** ENTRIES SUPPLIED follows **

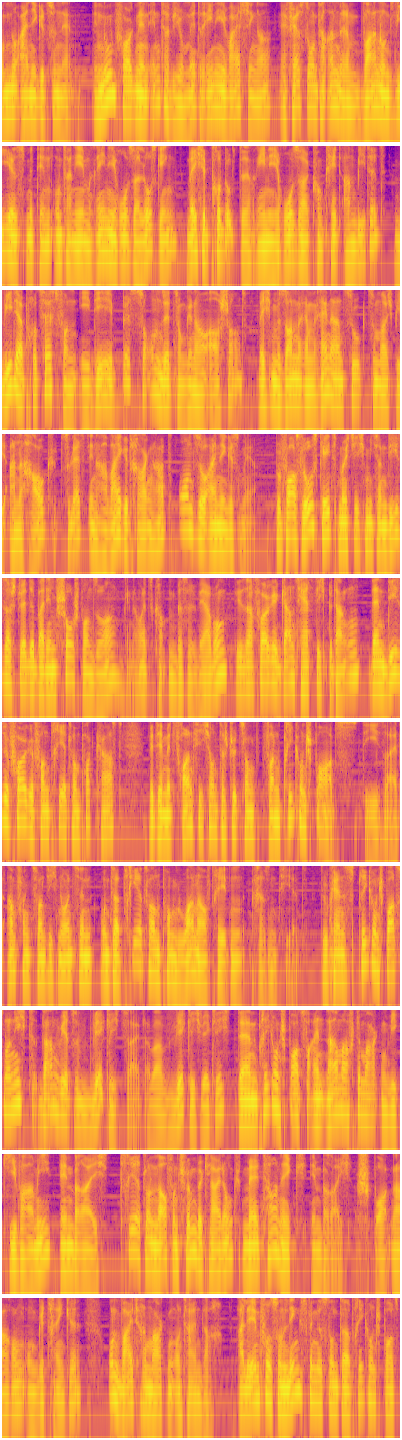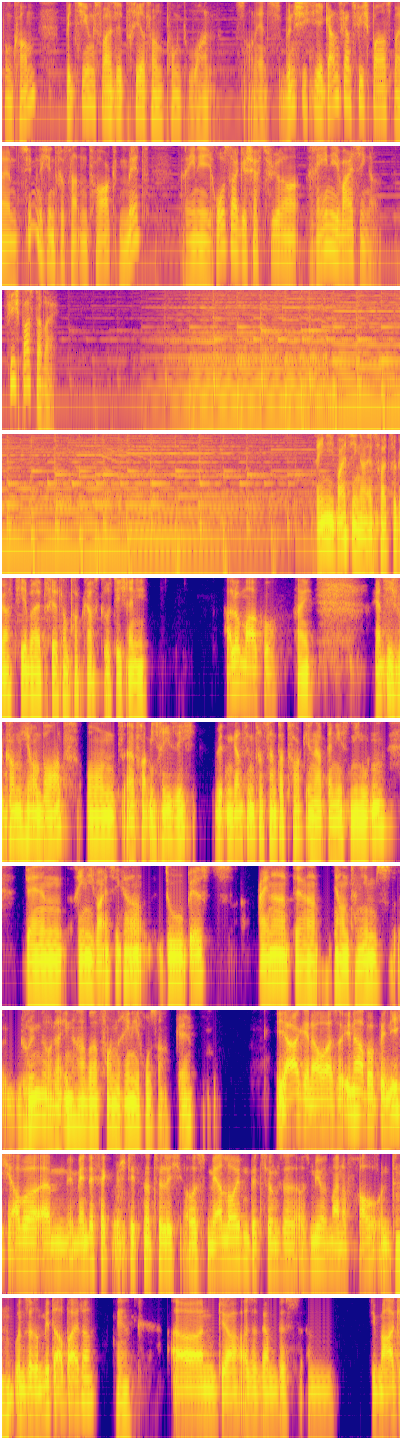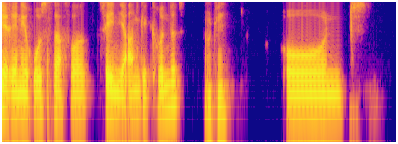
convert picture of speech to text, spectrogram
um nur einige zu nennen. Im nun folgenden Interview mit René Weissinger erfährst du unter anderem, wann und wie es mit dem Unternehmen René Rosa losging, welche Produkte René Rosa konkret anbietet, wie der Prozess von Idee bis zur Umsetzung genau ausschaut, welchen besonderen Rennanzug zum Beispiel Anne Haug zuletzt in Hawaii getragen hat und so einiges mehr. Bevor es losgeht, möchte ich mich an dieser Stelle bei dem Showsponsor, genau jetzt kommt ein bisschen Werbung, dieser Folge ganz herzlich bedanken, denn diese Folge von Triathlon Podcast wird dir mit freundlicher Unterstützung von Precon Sports, die seit Anfang 2019 unter triathlon.one auftreten, präsentiert. Du kennst Precon Sports noch nicht? Dann wird's wirklich Zeit, aber wirklich, wirklich. Denn Precon Sports vereint namhafte Marken wie Kiwami im Bereich Triathlon, Lauf- und Schwimmbekleidung, Meltonic im Bereich Sportnahrung und Getränke und weitere Marken unter einem Dach. Alle Infos und Links findest du unter preconsports.com bzw. triathlon.one. So, und jetzt wünsche ich dir ganz, ganz viel Spaß bei einem ziemlich interessanten Talk mit René Rosa Geschäftsführer René Weissinger. Viel Spaß dabei! René Weissinger ist heute zu Gast hier bei Triathlon Podcast. Grüß dich, René. Hallo, Marco. Hi. Herzlich willkommen hier an Bord und äh, freut mich riesig wird ein ganz interessanter Talk innerhalb der nächsten Minuten. Denn Reni Weissiger, du bist einer der ja, Unternehmensgründer oder Inhaber von Reni Rosa, gell? Ja, genau. Also Inhaber bin ich, aber ähm, im Endeffekt besteht es natürlich aus mehr Leuten, beziehungsweise aus mir und meiner Frau und mhm. unseren Mitarbeitern. Ja. Und ja, also wir haben das, ähm, die Marke René Rosa vor zehn Jahren gegründet. Okay. Und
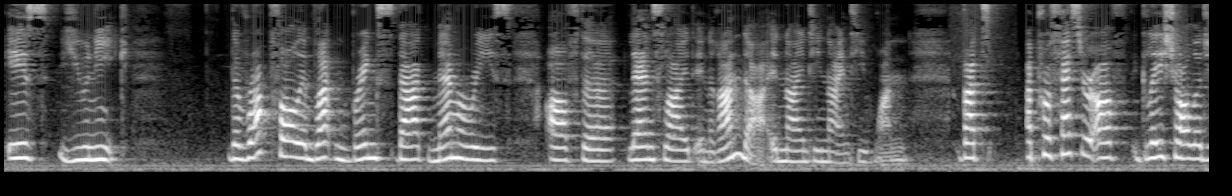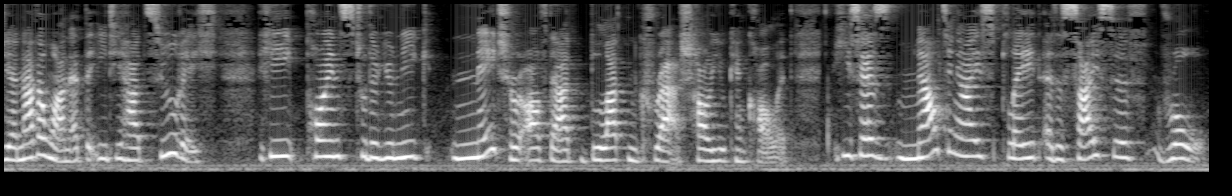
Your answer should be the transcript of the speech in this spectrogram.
is unique. The rockfall in Blatten brings back memories of the landslide in Randa in 1991. But a professor of glaciology, another one at the ETH Zurich, he points to the unique nature of that Blatten crash, how you can call it. He says melting ice played a decisive role.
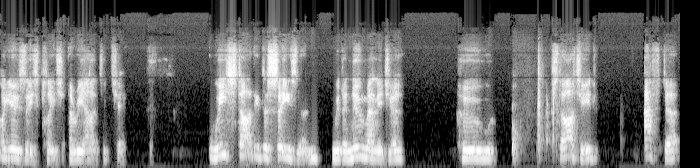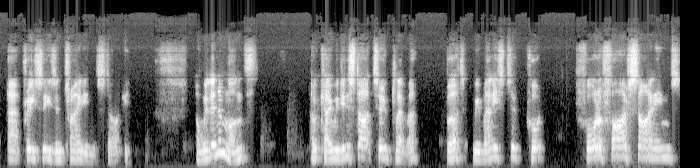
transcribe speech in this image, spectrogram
I use this cliche, a reality check. We started the season with a new manager who started after our pre-season training started, and within a month, okay, we didn't start too clever, but we managed to put four or five signings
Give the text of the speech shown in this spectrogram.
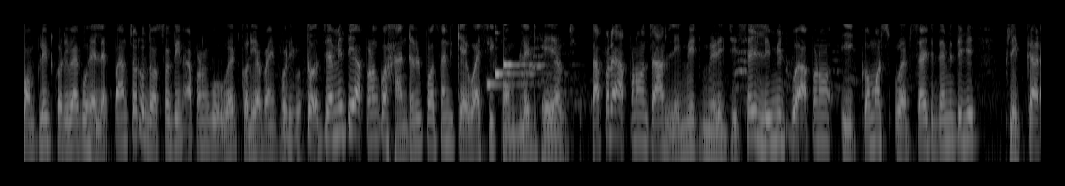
କମ୍ପ୍ଲିଟ୍ କରିବାକୁ ହେଲେ ପାଞ୍ଚରୁ ଦଶ ଦିନ ଆପଣଙ୍କୁ ୱେଟ୍ କରିବା ପାଇଁ ପଡ଼ିବ ତ ଯେମିତି ଆପଣଙ୍କ hundred percent K Y C complete ହୋଇଯାଉଛି ତାପରେ ଆପଣ ଯାହା ଲିମିଟ୍ ମିଳିଛି ସେଇ ଲିମିଟ୍କୁ ଆପଣ ଇ କମର୍ସ ୱେବସାଇଟ୍ ଯେମିତିକି ଫ୍ଲିପକାର୍ଟ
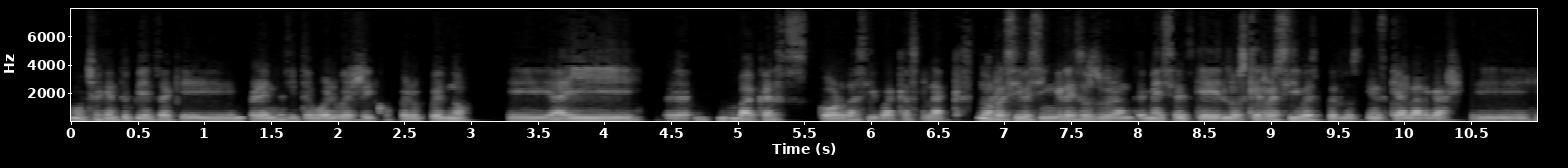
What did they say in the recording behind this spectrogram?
mucha gente piensa que emprendes y te vuelves rico, pero pues no. Eh, hay eh, vacas gordas y vacas flacas. No recibes ingresos durante meses, que los que recibes pues los tienes que alargar eh,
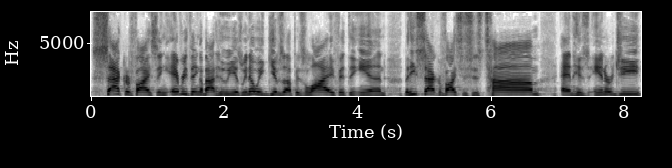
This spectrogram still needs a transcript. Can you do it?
sacrificing everything about who he is. We know he gives up his life at the end, but he sacrifices his time and his energy.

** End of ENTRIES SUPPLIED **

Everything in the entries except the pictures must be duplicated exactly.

■ ANSWER BELOW:
convert picture of speech to text, spectrogram
um nur einige zu nennen. Im nun folgenden Interview mit René Weissinger erfährst du unter anderem, wann und wie es mit dem Unternehmen René Rosa losging, welche Produkte René Rosa konkret anbietet, wie der Prozess von Idee bis zur Umsetzung genau ausschaut, welchen besonderen Rennanzug zum Beispiel Anne Haug zuletzt in Hawaii getragen hat und so einiges mehr. Bevor es losgeht, möchte ich mich an dieser Stelle bei dem Showsponsor, genau jetzt kommt ein bisschen Werbung, dieser Folge ganz herzlich bedanken, denn diese Folge von Triathlon Podcast wird dir mit freundlicher Unterstützung von Precon Sports, die seit Anfang 2019 unter triathlon.one auftreten, präsentiert. Du kennst Precon Sports noch nicht? Dann wird's wirklich Zeit, aber wirklich, wirklich. Denn Precon Sports vereint namhafte Marken wie Kiwami im Bereich Triathlon, Lauf- und Schwimmbekleidung, Meltonic im Bereich Sportnahrung und Getränke und weitere Marken unter einem Dach. Alle Infos und Links findest du unter preconsports.com bzw. triathlon.one. So, und jetzt wünsche ich dir ganz, ganz viel Spaß bei einem ziemlich interessanten Talk mit René Rosa Geschäftsführer René Weissinger. Viel Spaß dabei! René Weissinger ist heute zu Gast hier bei Triathlon Podcast. Grüß dich, René. Hallo, Marco. Hi. Herzlich willkommen hier an Bord und äh, freut mich riesig wird ein ganz interessanter Talk innerhalb der nächsten Minuten. Denn Reni Weissiger, du bist einer der ja, Unternehmensgründer oder Inhaber von Reni Rosa, gell? Ja, genau. Also Inhaber bin ich, aber ähm, im Endeffekt besteht es natürlich aus mehr Leuten, beziehungsweise aus mir und meiner Frau und mhm. unseren Mitarbeitern. Ja. Und ja, also wir haben das, ähm, die Marke René Rosa vor zehn Jahren gegründet. Okay. Und
Your answer should be the transcript of the speech in this spectrogram.
is unique. The rockfall in Blatten brings back memories of the landslide in Randa in 1991. But a professor of glaciology, another one at the ETH Zurich, he points to the unique nature of that Blatten crash, how you can call it. He says melting ice played a decisive role.
transcribe speech in this image, spectrogram
I use this cliche, a reality check. We started the season with a new manager who started after our pre-season training started, and within a month, okay, we didn't start too clever, but we managed to put four or five signings
Give the text of the speech shown in this spectrogram.
କମ୍ପ୍ଲିଟ୍ କରିବାକୁ ହେଲେ ପାଞ୍ଚରୁ ଦଶ ଦିନ ଆପଣଙ୍କୁ ୱେଟ୍ କରିବା ପାଇଁ ପଡ଼ିବ ତ ଯେମିତି ଆପଣଙ୍କ hundred percent K Y C complete ହୋଇଯାଉଛି ତାପରେ ଆପଣ ଯାହା ଲିମିଟ୍ ମିଳିଛି ସେଇ ଲିମିଟ୍କୁ ଆପଣ ଇ କମର୍ସ ୱେବସାଇଟ୍ ଯେମିତିକି ଫ୍ଲିପକାର୍ଟ
What did they say in the recording behind this spectrogram?
mucha gente piensa que emprendes y te vuelves rico, pero pues no. Eh, hay eh, vacas gordas y vacas flacas. No recibes ingresos durante meses, que los que recibes pues los tienes que alargar eh,
This spectrogram still needs a transcript. Can you do it?
sacrificing everything about who he is. We know he gives up his life at the end, but he sacrifices his time and his energy.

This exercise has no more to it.